Queen’s University Belfast has announced “a full risk assessment” to determine whether a symposium about the Charlie Hebdo murders, cancelled earlier this week, can go ahead.
The event, titled “Understanding Charlie: New perspectives on contemporary citizenship”, was due to take place in June.
On 20 April, the organisers sent an email saying that vice-chancellor Patrick Johnston had decided the symposium should not go ahead because of concerns about “the security risk for delegates and about the reputation of the university”.
On 21 April, however, Queen’s issued a counter-statement that the cancellation was a result of the event’s organisers, the Institute for Collaborative Research in the Humanities, failing to complete the appropriate risk assessment.
After the cancellation attracted much criticism on grounds of academic freedom, the university issued a further statement on 22 April stressing that “Queen’s is, and will remain, a place where difficult issues can be discussed”. It also reported that a new risk assessment had been commissioned, due for completion by 1 May, which would guide the university’s decision-making.
However, a slightly different version of events was provided by one of the people involved with the event. Speaking anonymously, they told Times Higher Education that it was their understanding that a “General Risk Assessment Form” had been completed on 23 March.

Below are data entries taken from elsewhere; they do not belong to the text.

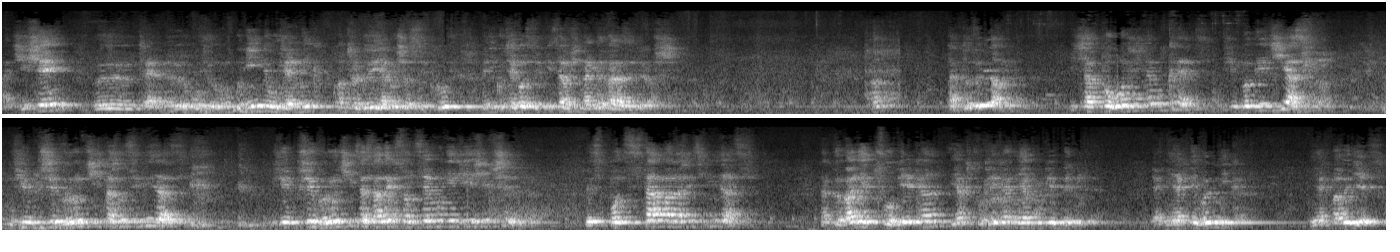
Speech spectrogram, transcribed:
A dzisiaj y, ten y, u- unijny urzędnik kontroluje jakość osypków, w wyniku czego osypki stały się nagle dwa razy droższe. No, tak to wygląda. I trzeba położyć temu kres. Musimy powiedzieć jasno. Musimy przywrócić naszą cywilizację. Musimy przywrócić zasadę chcącemu nie dzieje się krzywda. To jest podstawa naszej cywilizacji. Traktowanie człowieka jak człowieka, nie jak głupie bydle. Jak nie jak niewolnika. Nie jak małe dziecko.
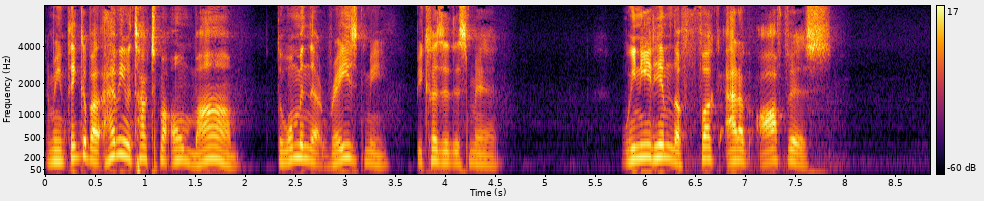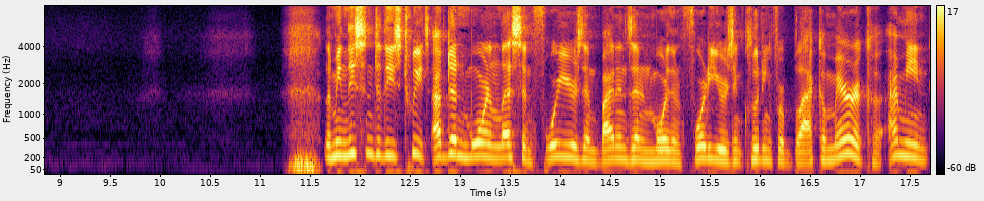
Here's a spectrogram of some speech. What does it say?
I mean, think about it. I haven't even talked to my own mom, the woman that raised me because of this man. We need him the fuck out of office. I mean, listen to these tweets. I've done more in less than four years than Biden's done in more than 40 years, including for black America. I mean,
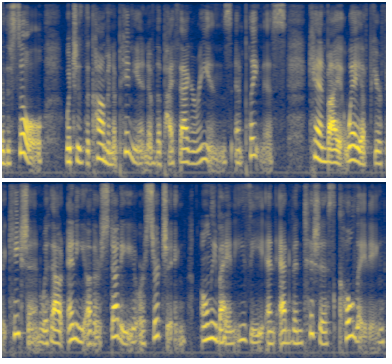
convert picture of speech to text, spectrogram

Asked for a comment, a spokesman for the university said that, when “a funding application to support the symposium” had been submitted earlier this week, it had not included “a complete risk assessment”, which requires consultation with external bodies such as the police.
In order to “ensure a safe and secure environment for all our staff, students and visitors”, it was this which was being carried out now, the spokesman said.